"Why did we get him if not to make him talk," said one U.S. official, who confirmed that initial indications were that the interrogation of al-Liby had produced few results.
Officials who asked for anonymity when discussing sensitive information said that al-Liby, whose family has said he suffered from Hepatitis C, stopped eating and drinking regularly once on board the ship.
One U.S. official described al-Liby's fasting as "willful," and a second official said he might have been avoiding food and drink for religious reasons, rather than as a protest. He was also suffering from other, unspecified health problems.
U.S. officials said al-Liby remained a significant figure in al Qaeda. He served as a liaison between militant groups in Libya and North Africa and Ayman al-Zawahiri, the Egyptian physician who now leads what remains of al Qaeda's core organization based in Pakistan, U.S. officials say.

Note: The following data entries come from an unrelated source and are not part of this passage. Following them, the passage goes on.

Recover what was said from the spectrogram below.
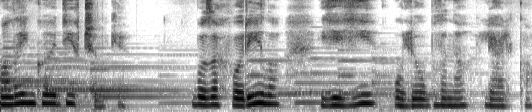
маленької дівчинки, бо захворіла її улюблена лялька.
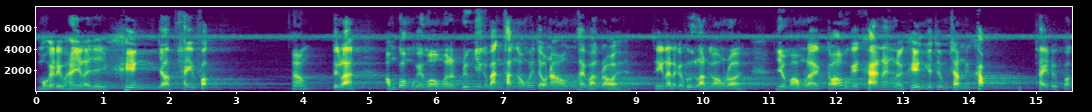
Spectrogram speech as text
một cái điều hay là gì? Khiến cho thấy phật Đúng không? Tức là ổng có một cái môn đó, đương nhiên cái bản thân ổng cái chỗ nào ổng cũng thấy phật rồi thì cái này là cái phước lành của ổng rồi. Nhưng mà ổng lại có một cái khả năng là khiến cho chúng sanh khắp thấy được phật.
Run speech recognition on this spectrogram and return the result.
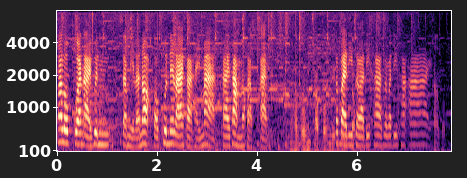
มารบกวนอ้ายเพิ่นซ้ำนี่แล้วเนาะขอบคุณได้หลายค่ะให้มาทายทำเนาะค่ะอ้ายครับผมครับผมสบายดีคสรับวัสดีค่ะ สวัสดีค่ะอ้าย ครับผม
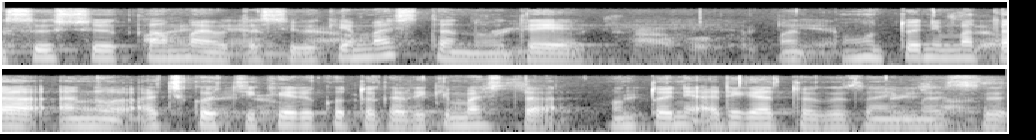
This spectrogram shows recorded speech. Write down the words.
数週間前、私、受けましたので、まあ、本当にまたあのあちこち行けることができました。本当にありがとうございます。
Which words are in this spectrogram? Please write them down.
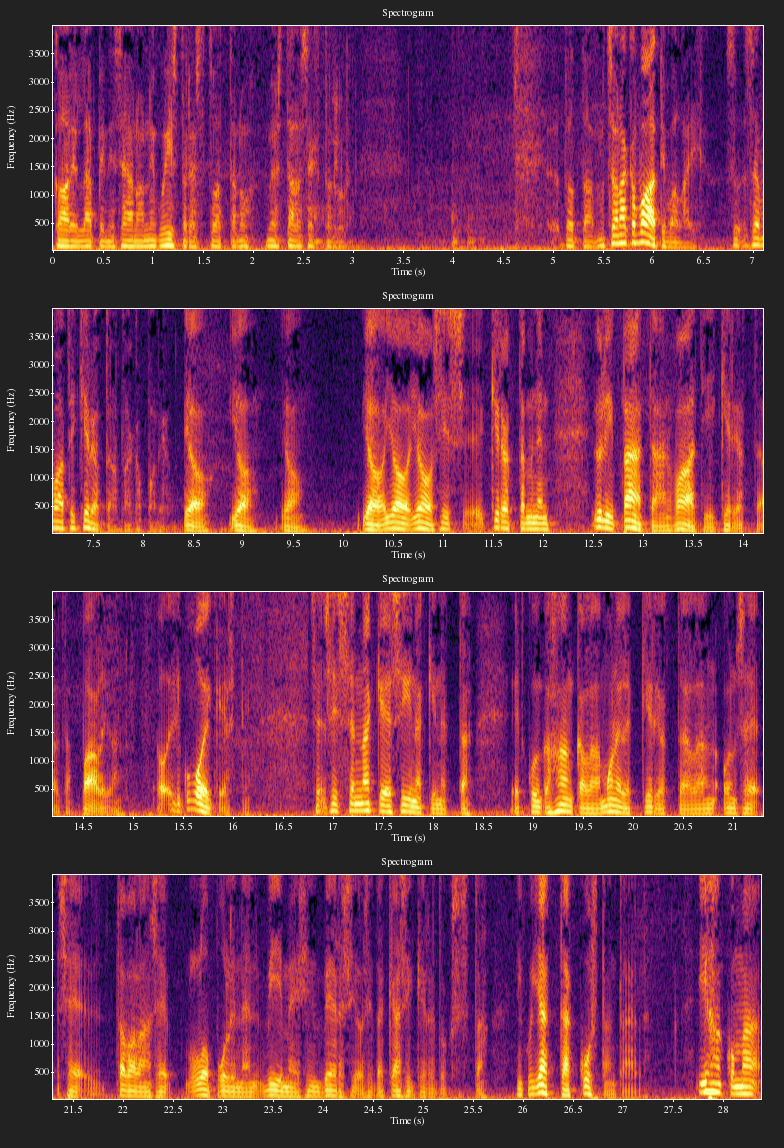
kaalin läpi, niin sehän on niin kuin historiassa tuottanut myös tällä sektorilla. Tota, mutta se on aika vaativa laji. Se, se vaatii kirjoittajalta aika paljon. Joo, joo, joo. Joo, joo, joo, siis kirjoittaminen ylipäätään vaatii kirjoittajalta paljon, niin kuin oikeasti. Se, siis sen näkee siinäkin, että, että kuinka hankalaa monelle kirjoittajalle on, on se, se tavallaan se lopullinen viimeisin versio sitä käsikirjoituksesta niin kuin jättää kustantajalle. ihan kun mä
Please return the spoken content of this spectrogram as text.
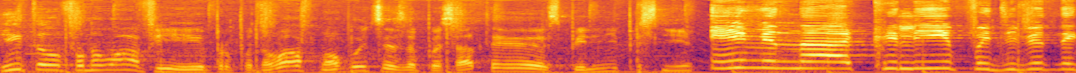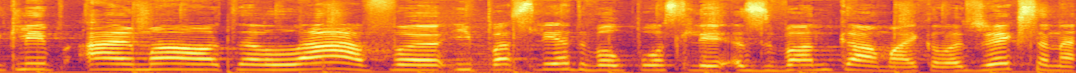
і телефонував і пропонував, мабуть, записати спільні пісні. Именно клип, дебютный клип I'm Out of Love э, и последовал после звонка Майкла Джексона,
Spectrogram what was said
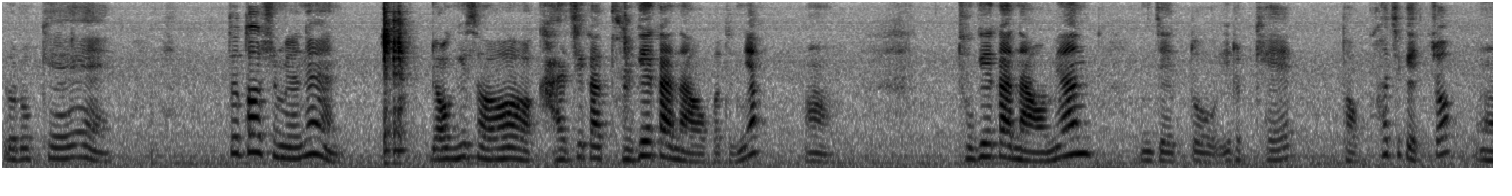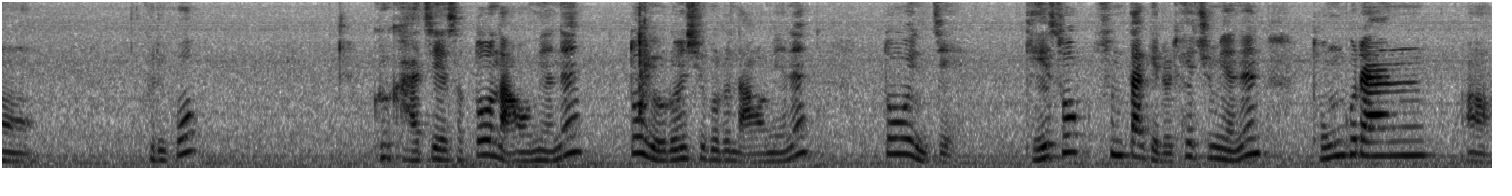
이렇게 뜯어주면은 여기서 가지가 두 개가 나오거든요. 어. 두 개가 나오면 이제 또 이렇게 더 커지겠죠. 어. 그리고 그 가지에서 또 나오면은 또 이런 식으로 나오면은 또 이제 계속 순따기를 해주면은 동그란 어,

In the wake of the September 11, 2001 al Qaeda attacks on New York and Washington, the U.S. government offered a $25 million reward for information leading to al-Liby's capture. Later, however, the reward was reduced to $5 million.
Some U.S. officials and counter-terrorism experts say the 80 percent drop in the price on his head raised questions about how big a role he recently played in Qaeda activities.
A former senior CIA analyst, Paul Pillar, said the principal aim of capturing al-Liby was likely not intelligence gathering.
"The apprehension of al-Liby is not a matter of neutralizing any current threat but instead of seeing justice done to anyone involved in any aspect of the bombings of U.S. embassies in 1998," he said.
Last year, a Pentagon counter-terrorism unit, in partnership with the Library of Congress' Congressional Research Service, described al-Liby in a report as an "al Qaeda trained intelligence specialist" who had been tasked by al-Zawahiri to create and al Qaeda network in Libya.
It added that al-Liby is "most likely involved in al Qaeda strategic planning and coordination" between what remains of the group's top leadership and Libyan Islamist militias.
However, U.S. criminal charges against al-Liby relate to an event which occurred 15 years ago: the al Qaeda bombings of U.S. embassies in Kenya and Tanzania. Court records indicate U.S. evidence regarding al-Liby's role in the bombing largely relates to actions he took 20 years ago.
In the months before September 11, 2001, federal prosecutors in Manhattan put on trial a handful of suspects indicted and captured in connection with the 1998 Embassy bombings.
The principal government witness who testified about the alleged role of al-Liby in the bombing conspiracy was a Moroccan al Qaeda recruit named L'Houssaine Kerchtou.
Kerchtou, who joined the U.S. witness protection program, described in court how al-Liby once had instructed al Qaeda recruits on computer usage at training camps in the Afghan-Pakistan border region.
According to Kerchtou's testimony, around 1993, Al-Liby was observed taking pictures of buildings near the American Embassy in Nairobi which was bombed five years later.
Not long after the picture-taking allegedly occurred, however, al-Liby and his family moved to Britain, where, in a raid on his apartment in Manchester in 2000, police found what was described as a military training manual for militants.
By the time of that raid, however, al-Liby had already left Britain. Some time after September 11, 2001, he turned up in Iran. In an interview with the Daily Beast website, relatives claimed he spent years in prison there, before making his way back to his native Libya around the time Libyans began an uprising which ousted longtime ruler Muammar Gaddafi.
(This story is refiled to delete extraneous word in paragraph 15)
(Editing By Alistair Bell)